“Without a doubt, [the veterans] made sure I understood how big of a deal this was,” Ray said.

In the locker room before the game, Ray said he only had to look at the faces of Ware, Peyton Manning, T.J. Ward and other key Broncos players to realize the game’s importance.

“I guess I should probably buckle up a little bit,” Ray remembered thinking.

The conversation then turned to Ray’s tough childhood. Shapiro, who acknowledged that the audience likely had a different background than the Broncos’ pass rusher, asked a series of questions that prompted Ray to reflect on growing up in Kansas City.

Ray spoke about living in a single-parent household, his anger issues as a child and maturing without a father in the picture.

“Even through all the situations I had to deal with growing up, my mom was awesome,” Ray said. 

She helped keep her son on track through the loss of a cousin and made sure Ray “understood there was more outside of our city.”

Ray’s mom was also around to help push him back into football after he quit in fifth grade. The family had gone to church, and former Chiefs player Tim Grunhard was there to speak about the value of football. Ray would end up playing for Grunhard’s high school program, but it was during this anecdote on Tuesday that Ray and Shapiro provided a moment of levity.

“I know not a lot of people here like the Chiefs,” Ray said.

“Not a lot of people here go to church, either,” Shapiro retorted.

From there, Ray joined the Bishop Miege High School team, but he struggled in his first year while he was “still wearing husky pants.” While the rest of the freshmen were playing varsity, Ray said he was stuck on the freshman ‘B’ team.

But after a year in the weight room and a growth spurt, Ray said he began to attract attention from college coaches. He thought about Miami and Notre Dame, but he ultimately chose to head to the University of Missouri.

Ray’s father, Wendell Ray, also played at Missouri. That – along with his desire to stay close to home so that his mother could see him play – prompted him to commit to Mizzou.

“I want to be better than my dad,” Ray remembered thinking. “I’m going to go there and be better than him.”

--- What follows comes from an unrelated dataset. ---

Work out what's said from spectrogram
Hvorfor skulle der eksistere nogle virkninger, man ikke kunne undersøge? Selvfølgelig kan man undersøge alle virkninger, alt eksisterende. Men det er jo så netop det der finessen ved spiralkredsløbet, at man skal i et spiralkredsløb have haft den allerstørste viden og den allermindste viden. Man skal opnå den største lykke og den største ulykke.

And, he said, as he thought about the decision more and more, he saw Missouri as a school full of underdogs.

“If I’m going to represent a place,” Ray said. “I’m going to represent where I’m from.”

Ray spoke broadly about his time at Missouri, but most of the conversation on Tuesday about his alma mater focused on former Tigers player Michael Sam, who came out as gay following his senior season. Ray, one of Sam's teammates, said the players in the locker room preached a message of acceptance and having Sam’s back. In his words on Tuesday, the situation wasn’t a big deal to anyone. Sam’s sexuality, however, was a secret to the Missouri coaching staff.

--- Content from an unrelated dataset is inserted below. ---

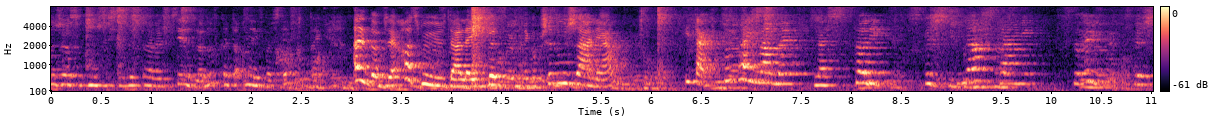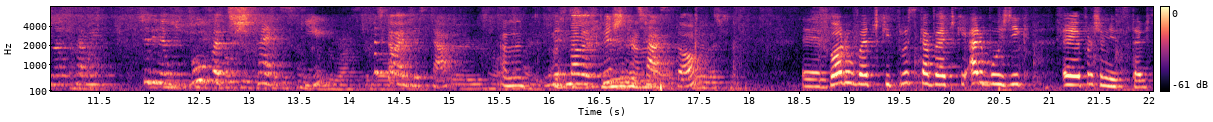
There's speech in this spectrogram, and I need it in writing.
dużo osób musi się zastanawiać, gdzie jest lodówka, to ona jest właśnie tutaj. Ale dobrze, chodźmy już dalej, bez żadnego przedłużania. I tak, tutaj mamy nasz stolik z pysznościami, z samymi pysznościami, czyli nasz bufet szwedzki. Chodź kamerzysta. Ale My mamy pyszne ciasto, boróweczki, truskaweczki, arbuzik, e, proszę mnie zostawić,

“But college coaches know everything,” Shapiro said. 

“They didn’t know that,” Ray countered.

In a particularly telling portion of the conversation, Ray discussed being drafted at No. 23 by Denver after early projections had him in the top five. He admitted that looking back on the situation now, he couldn’t see a better way for everything to work. While he said he made a “knucklehead mistake and lost a lot of money,” he couldn’t be happier to be in Denver with the Super Bowl 50 champions.

“I fell to No. 23 and Denver,” Ray said. “I was supposed to go No. 3 to Jacksonville. I’m perfectly fine with [the way it happened].”

Ray and Shapiro’s conversation helped wrap up an event that was held in part to recognize the late Leonard Alterman as its 2016 JCC Sports Hall of Fame inductee. Alterman, who played at the University of Denver, was one of the founding members of the Denver Nuggets in the NBL.

The inductees “serves as inspiration[s] because of their achievements, character, leadership skills and commitment to the highest standards of sportsmanship.” Alterman is the second individual to be inducted into the recently created Hall of Fame.

Maccabi athletes Lauryn Engel and Jordan Sabatier were also honored for their performance in the JCC Maccabi Games, and former Broncos Mark Jackson and Billy Thompson were also in the audience. 

Two days after filling in admirably for Ware on the field, Ray’s encore performance proved just as successful.